Not for fans of the original
I just have to voice my opinion on this new remake of Psycho. It may not be a half-assed attempt to take the idea of a Hitchcock film and turn it into something more contemporary (Rear Window, A Perfect Murder), but its decisions on where to pay homage to the original and where to embark on its own decisions make the movie more choppy and awkward than it should have been. The thing I liked about the original, and still do over the new version, is that Norman Bates' character had a boyish innocence to it. Vince Vaughn turns the character into an overly moody, and somewhat agresive geek. He doesn't even seem to believe his own lines.
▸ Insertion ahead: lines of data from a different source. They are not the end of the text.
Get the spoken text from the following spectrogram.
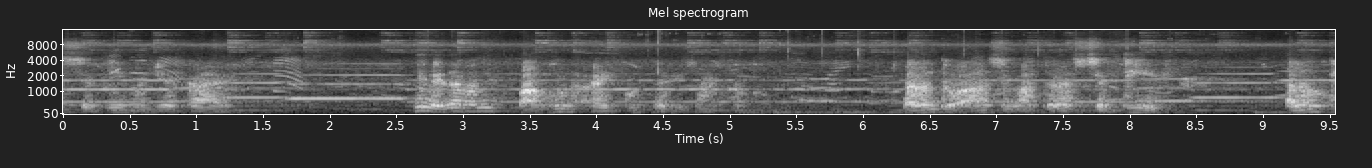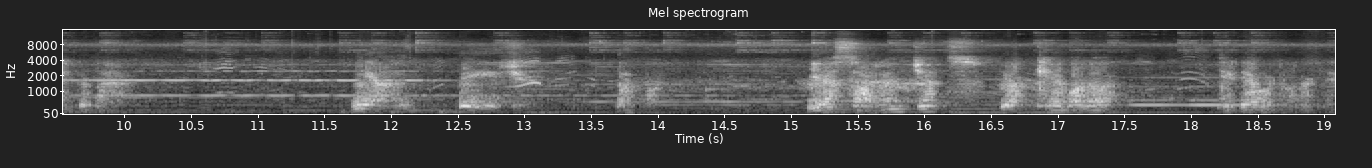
वाटलं सिद्धी म्हणजे काय? हे निदान पाहून ऐकून तरी जाणतो परंतु आज मात्र सिद्धी अलौकिकता ज्ञान तेज तप या साऱ्यांच्याच व्याख्या मला थिट्या वाटू लागल्या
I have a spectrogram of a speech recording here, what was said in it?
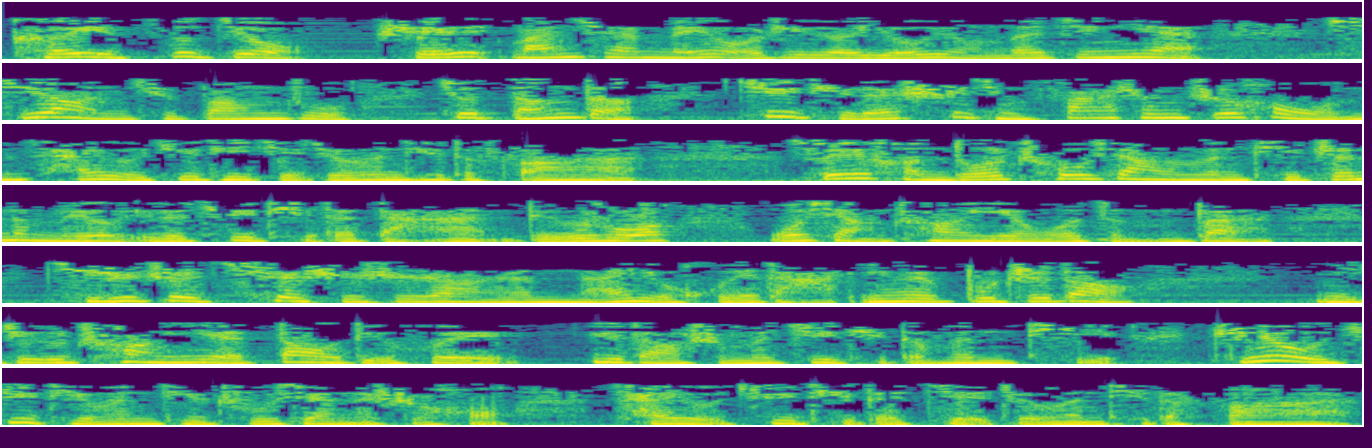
可以自救，谁完全没有这个游泳的经验，需要你去帮助，就等等具体的事情发生之后，我们才有具体解决问题的方案。所以很多抽象的问题真的没有一个具体的答案。比如说，我想创业，我怎么办？其实这确实是让人难以回答，因为不知道你这个创业到底会遇到什么具体的问题。只有具体问题出现的时候，才有具体的解决问题的方案。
I can't blame him totally for his off target performance since the lines, written to sound normal and like "small-talk" in the 60's, sound too strange and pointless. "Twelve cabins, twelve vancancies." is said by Vaughn like a simple minded little boy, while Perkins actually dilivered it sounding natural and like an everyday sort of comment. The script needed more than the very few touch-ups that were applied to better explain a small amount of the points in the movie. Van Sant just couldn't decide if he was actually trying to remake the original shot-for-shot (it is up to the shower scene), or turn it into a newer story more set in today's world. My final gripe with Van Sant's version is Anne Heche. She seemed like a resonable choice for Janet Leigh's role, but she comes off stupid and like she really isn't thinking at all. Van Sant can't even pick good times to poke fun at the original. Heche's outfits for the movie are downright outrageous, and distracting. They draw so much attention to themselves that you forget that there is a story going on. I cringed thinking of the original when she pulled out an umbrella that looked like a big bright version of a decoration for a drink in a bar. The only thing that I can commend Van Sant for is that he has brought Psycho to a new generation, that although may not appreciate or have seen the original, can find a good shock from the story. It actually could have been a good film if Van Sant had decided what kind of movie he wanted to make. The new version is definitely NOT for film buffs or fans of the original Hitchcock version. However for those who can't stand the idea of watching actors from a different time or a film shot in black & white, this is a movie you should definitely see.